Relations with Other Countries
In 1991 Sudan was a member of several international organizations
including the United Nations and its specialized agencies, the
League of Arab States, and the Organization of African Unity.
The policies of the RCC-NS, however, alienated all the European
countries that traditionally had provided economic and humanitarian
assistance to Sudan. Britain suspended several million dollars
of grants and loans for development projects in January 1991 after
the government released from prison five Palestinians who had
been convicted of the 1988 terrorist murder of five Britons at
a Khartoum hotel. Subsequently, London broke diplomatic relations
as well. The twelve-member European Community issued a statement
in February 1991 expressing its collective "shock and dismay"
at Khartoum's failure to cooperate with nations and international
organizations trying to assist Sudanese victims of drought and
civil strife. The RCC-NS tried to counterbalance these deteriorating
relations with expanded ties to such countries as China, Iran,
Nigeria, and Pakistan. None of these countries, however, had the
resources to replace the significant and needed aid that had dried
up in the Arabian Peninsula, Europe, and North America.
* * *
Several excellent studies exist of Sudan's politics since independence
in 1956 and up to the overthrow of the Nimeiri regime in 1985.
There is a paucity, however, of published sources for the more
recent years. The best overviews of pre-1985 political history
are Peter Bechtold's Politics in the Sudan since Independence,
Tim Niblock's Class and Power in Sudan, and Peter Woodward's
Sudan, 1898-1989: The Unstable State.
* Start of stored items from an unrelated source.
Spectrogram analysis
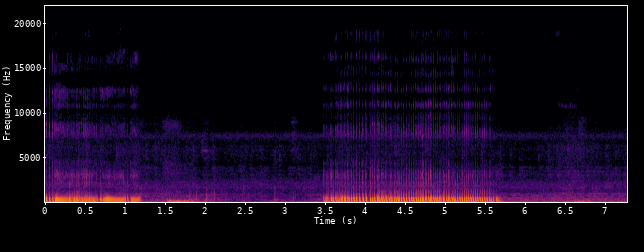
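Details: Sleeping, dreaming French Bulldog snoring: rough, rattling breathing noises on inhalation and one long loud snore, over faint background music.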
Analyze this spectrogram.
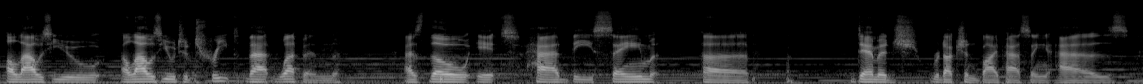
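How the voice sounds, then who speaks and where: A man narrating and explaining a tabletop game as game master, in a halting way with repeated phrases. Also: on the low side, flat delivery, faint music behind.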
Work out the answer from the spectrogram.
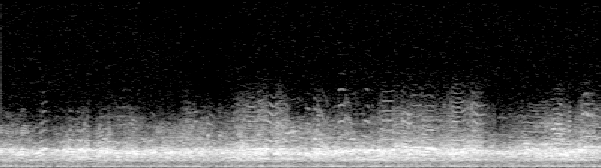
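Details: Pre-sunrise flight of more than a thousand bean and white-fronted geese at Teichland Linum, Brandenburg, in winter. Countless honks blur into a continuous, throbbing clamour that swells and dips gently.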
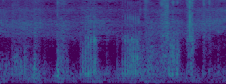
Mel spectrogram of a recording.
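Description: Faint rustling and a few small clicks and knocks in a quiet, reverberant church: people shifting in wooden pews and clothing rustling during a lull.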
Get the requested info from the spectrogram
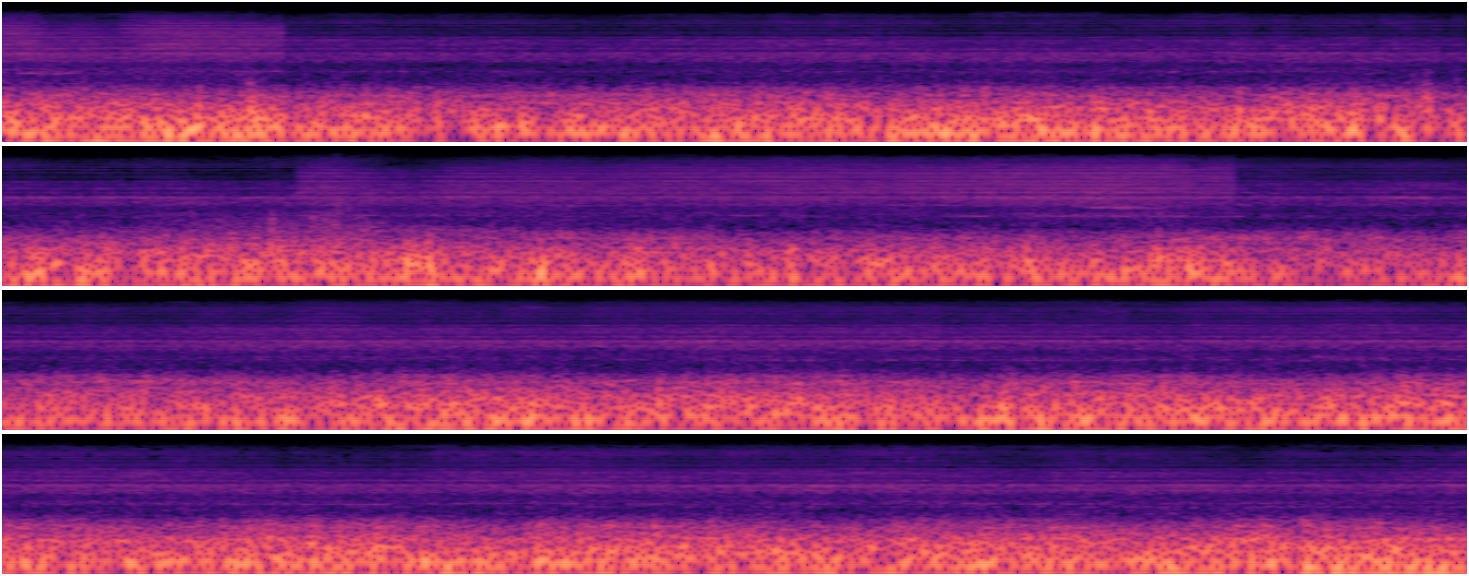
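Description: BNSF freight train of two-bay covered hopper cars rolling past, a steady low rumble of the cars' wheels on the rails. A higher hiss rises for a few seconds about nine seconds in.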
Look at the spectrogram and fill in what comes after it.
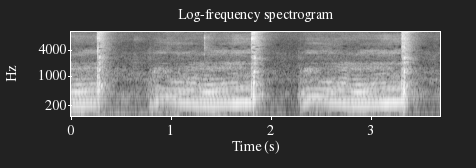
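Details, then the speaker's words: Soft, repeating motor hum, each cycle ending in a brief click: a wearable breast pump running in expression mode, reading about 40 to 43 on a noise meter. "so hanggang 40 something lang din so hindi siya ganon Kaingay compare sa iba na wearables"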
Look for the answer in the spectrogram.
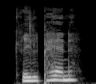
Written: grillpande

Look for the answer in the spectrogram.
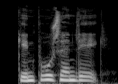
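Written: Genbrugsanlæg

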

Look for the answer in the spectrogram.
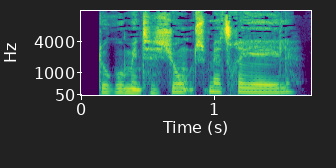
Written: dokumentationsmateriale

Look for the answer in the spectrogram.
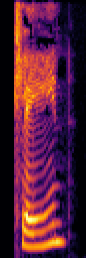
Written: klagen

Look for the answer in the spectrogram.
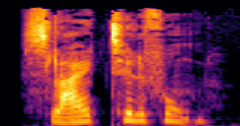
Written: slidetelefon

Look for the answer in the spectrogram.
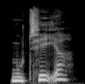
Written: mutere

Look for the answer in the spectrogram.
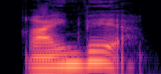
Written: regnvejr

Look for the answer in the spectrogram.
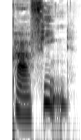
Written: paraffin

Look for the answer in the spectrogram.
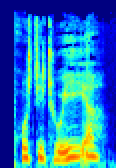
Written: prostituere

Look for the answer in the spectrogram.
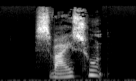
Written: svejshund

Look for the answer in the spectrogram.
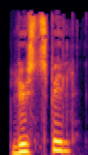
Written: lystspil

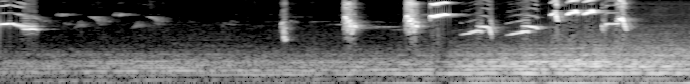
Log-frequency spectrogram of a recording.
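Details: Tledekan gunung song meant to provoke rivals: sparse high chirps early, then a denser cluster of whistled and upslurred notes, over a noticeable low droning hum.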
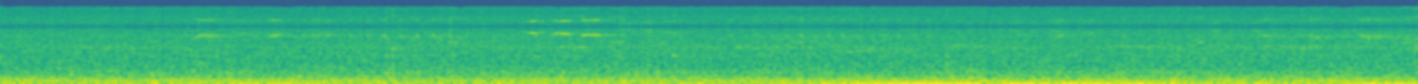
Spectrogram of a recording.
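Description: Faint, thin, high-pitched bird chirps, a few short ones scattered over a quiet woodland background, with a low rumble coming in about halfway through.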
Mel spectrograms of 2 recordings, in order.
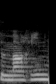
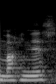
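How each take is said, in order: First: "Marine" with the final S left silent. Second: "Marinès" with an audible s at the end; final S pronounced. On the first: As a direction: say "Marine", ending on the n sound. (« Marine » sans prononcer le S final) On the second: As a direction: say "Marinès", sounding the last S. (« Marinès » en prononçant le S final) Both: Shown as a demonstration. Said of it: "s'il faut prononcer le S".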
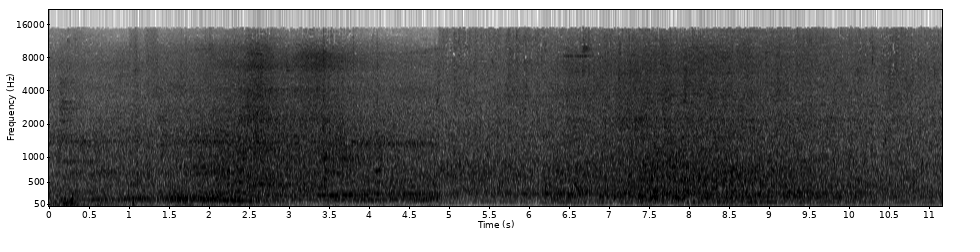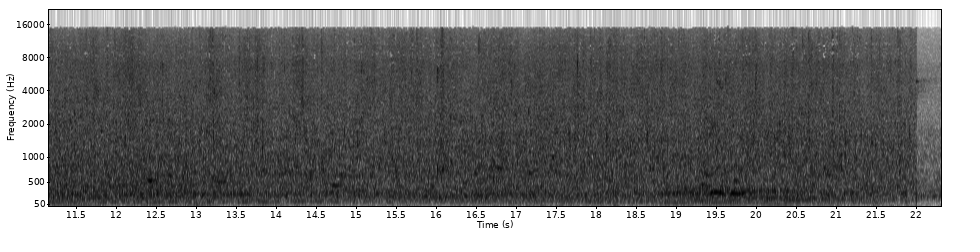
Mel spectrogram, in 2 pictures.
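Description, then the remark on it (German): A steady, loud rush of wind fills the whole recording outdoors, a broad hissing roar that swells slightly now and then without pausing, with no voices. “Haben wir auch Wind raus?”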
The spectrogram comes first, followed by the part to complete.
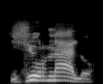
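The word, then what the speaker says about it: ĵurnalo: And the J with a cap is J. Giornalo. Giornalo is a newspaper.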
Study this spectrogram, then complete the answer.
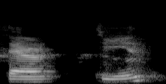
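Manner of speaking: put-on "Thirteen" split, strong THIR and rising teen; first-syllable stress. Shown as a demonstration. Teacher showing the stress, "Thirteen" with heavy THIR. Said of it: "stress will be in the first syllable".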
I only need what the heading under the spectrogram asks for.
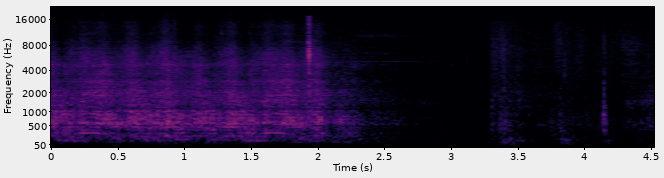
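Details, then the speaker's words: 1947 Dodge D24 Deluxe, not run in over six months, owner believes an ignition issue: starter cranks evenly, about four turns a second, without catching; no spark at the spark plug, coil to be checked next. "is it sparking dang it no spark"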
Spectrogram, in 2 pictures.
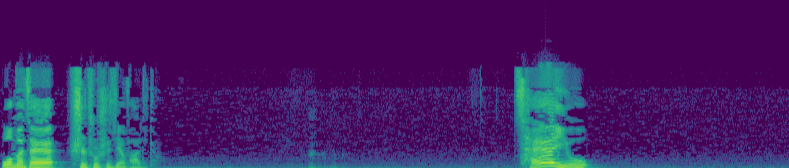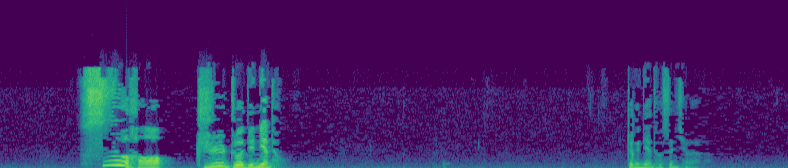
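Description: An elderly man speaks calmly and slowly into a microphone, with long pauses.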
An excellent analysis
of the movement to establish the sharia as the basis for Sudan's
law is Carolyn Fluehr-Lobban's Islamic Law and Society in
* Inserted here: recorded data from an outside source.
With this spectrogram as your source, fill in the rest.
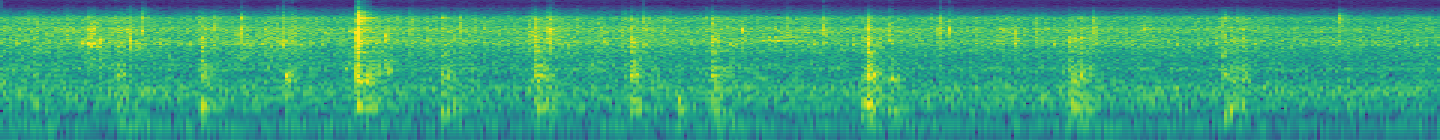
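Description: Nigella seeds (kalo jeere) dropped into hot oil for tempering, heard as a steady close sizzle broken by irregular pops and crackles.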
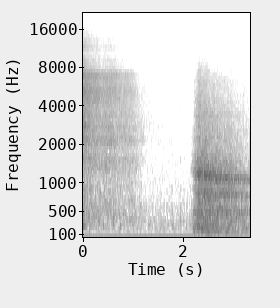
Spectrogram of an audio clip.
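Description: Deep, breathy air sounds of a guided breathing exercise: a long, slow breath fades out, a brief quiet pause follows, then another strong breath rushes in and lingers. No one speaks.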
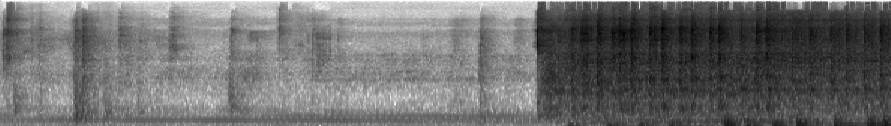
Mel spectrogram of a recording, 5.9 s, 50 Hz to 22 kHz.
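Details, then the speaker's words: 2003 Yamaha Wolverine quad after a pinched carb gasket leak, carb nearly dry: quiet clicks, then loud uneven starter churning, engine cranks but won't catch. Owner first thought it was out of gas; later found it won't run without a battery completing the circuit. "Have not changed a single thing. Now it won't even run."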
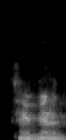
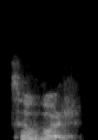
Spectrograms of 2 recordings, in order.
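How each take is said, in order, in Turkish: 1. Ünlüler, İngilizcedeki 'ee' gibi ön ünlülerdir. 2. Ünlüler, Türkçedeki 'ı' gibi merkezî ünlülerdir. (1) "Tivir değil arkadaşlar" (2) "Bu Kürtçenin ısı oluyor"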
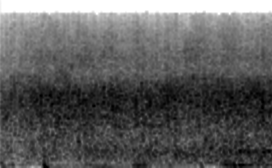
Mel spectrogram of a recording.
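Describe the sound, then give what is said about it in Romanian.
Audience applause for the people behind a project, heard as dense, steady clapping that fills the whole stretch at an even loudness, with no voices on top. “Încă o dată aplauze celor implicați în acest proiect de inteligență foarte artificială.”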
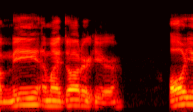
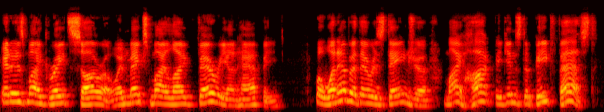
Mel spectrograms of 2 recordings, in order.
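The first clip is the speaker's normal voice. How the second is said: sorrowful lion; 7 semitones higher, 5 dB louder than usual. Acted. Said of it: "wiping a tear from his eye".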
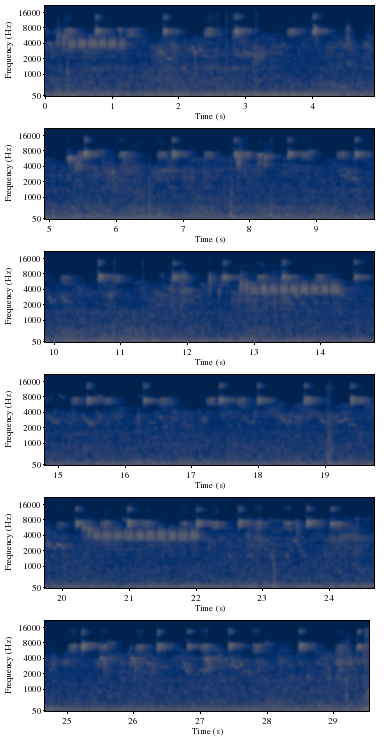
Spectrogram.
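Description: Small birds chirping on and off, with one songbird's fast trill repeated three times, once every seven or eight seconds. Under it runs a faint low hum.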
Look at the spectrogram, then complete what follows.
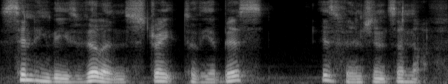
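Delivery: ordinary delivery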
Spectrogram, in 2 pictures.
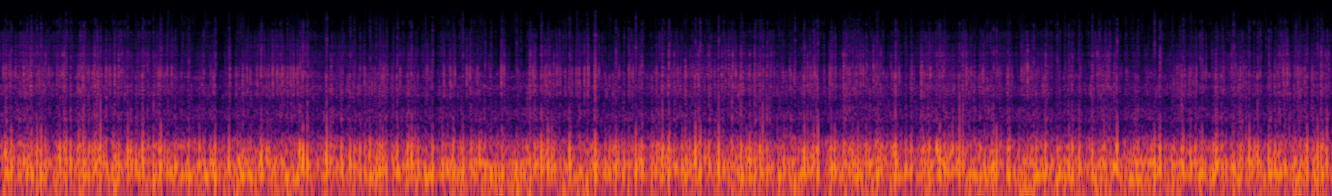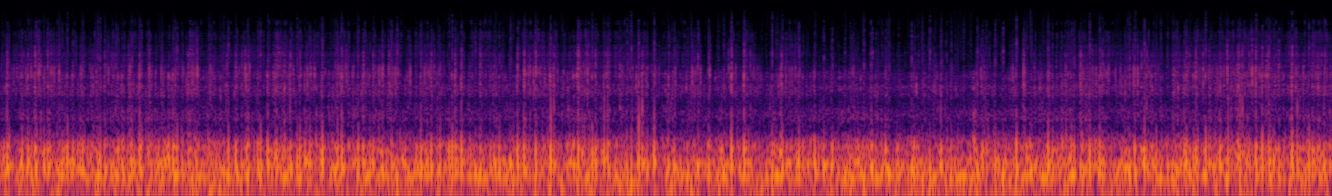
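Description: Steady heavy rumble of riding fast along a stony dirt track, with loose gravel rattling under the wheels.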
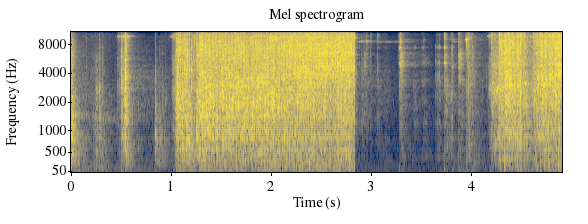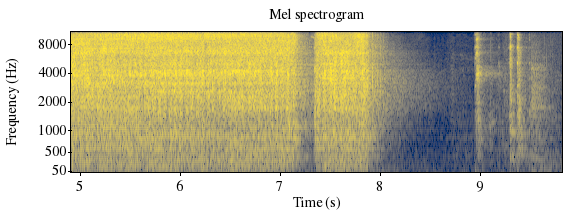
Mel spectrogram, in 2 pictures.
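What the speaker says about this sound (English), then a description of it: "put the wrench on the back side and the swivel on the inside" A ratchet wrench on a swivel extension tightens bolts during a 360 Tanks install, with long loud bursts of rapid clicking broken by short pauses and a few single clicks, close up and with no voices.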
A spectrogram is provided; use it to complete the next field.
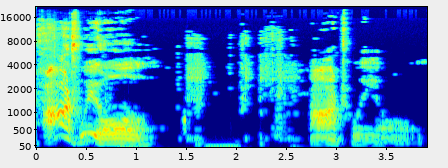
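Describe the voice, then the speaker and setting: In a put-on character voice, a man speaks at a very slow pace with a medium pitch. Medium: actual play. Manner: cultured, measured and polite.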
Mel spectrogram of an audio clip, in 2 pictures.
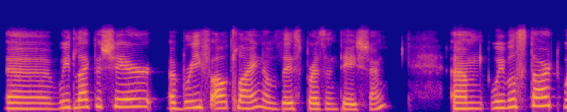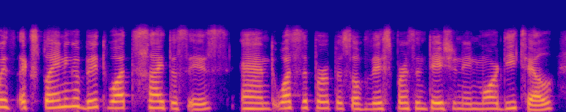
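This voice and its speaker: A woman's voice: medium pitch, darkish tone, dry recording. Woman presenting, slightly dull dry recording. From Albania. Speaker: software engineer presenting at a conference. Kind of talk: prepared technical presentation.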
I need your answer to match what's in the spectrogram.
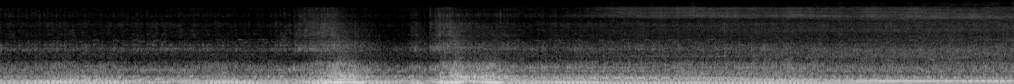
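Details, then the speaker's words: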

the Sudan. (For further information and complete citations,
Data as of June 1991